For teenage drivers, safety goes beyond cell phones

“It’s nothing new in that young drivers tend not to pay attention to these things,” he said.

Teenage traffic crashes in Ohio claimed 33 lives during the “100 deadliest days” period of 2021, Brown said, referring to the summer period between the two holiday weekends. AAA said there were more fatal crashes involving teenagers in the summer than during the rest of the year.

Such accidents often occur due to distracted driving, which can be anything that makes it harder for the driver to concentrate on the road.

“People tend to have more accidents when there are other people in the car,” Brown said. “We talk about distracted driving, and everyone immediately turns to mobile phones.

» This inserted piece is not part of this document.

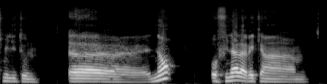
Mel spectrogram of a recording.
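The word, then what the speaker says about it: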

But in reality, passengers are more dangerous than cell phones, because passengers get distracted just as easily.

Brown said cellphones are still a major concern, especially for teenagers.

“The phone is a major distraction,” he said. “We have such a knack for checking our phones immediately because we want to know what’s going on. They tend to have to respond to anyone who talks to them or texts them or whatever.

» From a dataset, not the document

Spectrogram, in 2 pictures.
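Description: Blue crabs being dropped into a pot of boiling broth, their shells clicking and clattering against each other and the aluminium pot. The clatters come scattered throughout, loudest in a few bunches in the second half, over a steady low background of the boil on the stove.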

ExploreOhio traffic death toll hits highest level in 20 years

Last year was the deadliest year on Ohio’s roads in nearly two decades, even with traffic levels still below pre-pandemic levels. The total number of Ohio road deaths rose from 1,230 in 2020 to 1,360 in 2021, according to data from the Ohio State Highway Patrol. It’s the highest death toll the state has seen since 2002, when 1,417 people died in crashes statewide.

When a teen is involved in an accident or traffic stop, a few common causes are often to blame, said Ohio State Highway Patrol information officer Brice Nihiser.

Nihiser’s advice to new drivers to help them stay safe was simple:

“Before you even start the car, fasten your seatbelt, put that phone somewhere where you won’t be distracted by it,” Nihiser said. “If you have a passenger, let them control the music so you as the driver can concentrate on driving.”

McCroskey said a lot of continuing driver education starts at home.

“You want parents to really instill the importance of safe driving, paying attention to driving, watching your speed, wearing your seatbelt and the basic safety points of driving,” he said. he declares. “A lot of that comes from home, as well as school and outside influences.”

Brown said AAA encourages parents to talk with their teenage drivers, not just about 100 Days of Summer, but all year round, about distracted driving, friends in the car, speed limits and driving after dark.

“About 90% of all crashes are driver error. This is certainly true for new teenage drivers, as they are still getting used to driving,” he said.

According to the Ohio State Highway Patrol, from 2017 to 2021 in Ohio there were 64,108 crashes involving distracted driving.

House Bill 283, jointly sponsored by a pair of Republicans, Rep. Cindy Abrams of Cincinnati and Brian Lampton of Beavercreek, which would make it a primary offense to possess or physically support a wireless electronic communication device with any part of his body.

“Crashes related to distracted driving continue to increase aggressively, but are vastly underreported due to the difficulty in proving that a driver is engaged in distracted driving activity,” said Abrams, a former Cincinnati policeman.


AAA Driving Safety Tips

  • To slow down – Speed ​​is the No. 1 factor in increasing road fatalities.
  • Buckle up – The rate of uncontrolled ejections and deaths of occupants has increased sharply.
  • Do not drive while impaired – Alcohol is involved in approximately 20% of all fatal accidents in summer.
  • Drive defensively – You cannot control others; you can increase the time you have to react.
  • Limit distractions – Distracted driving, probably under-reported, accounts for at least 8% of fatal accidents.
  • Watch out for pedestrians and cyclists – Pedestrian fatalities increased by 15% from 2020 to 2021.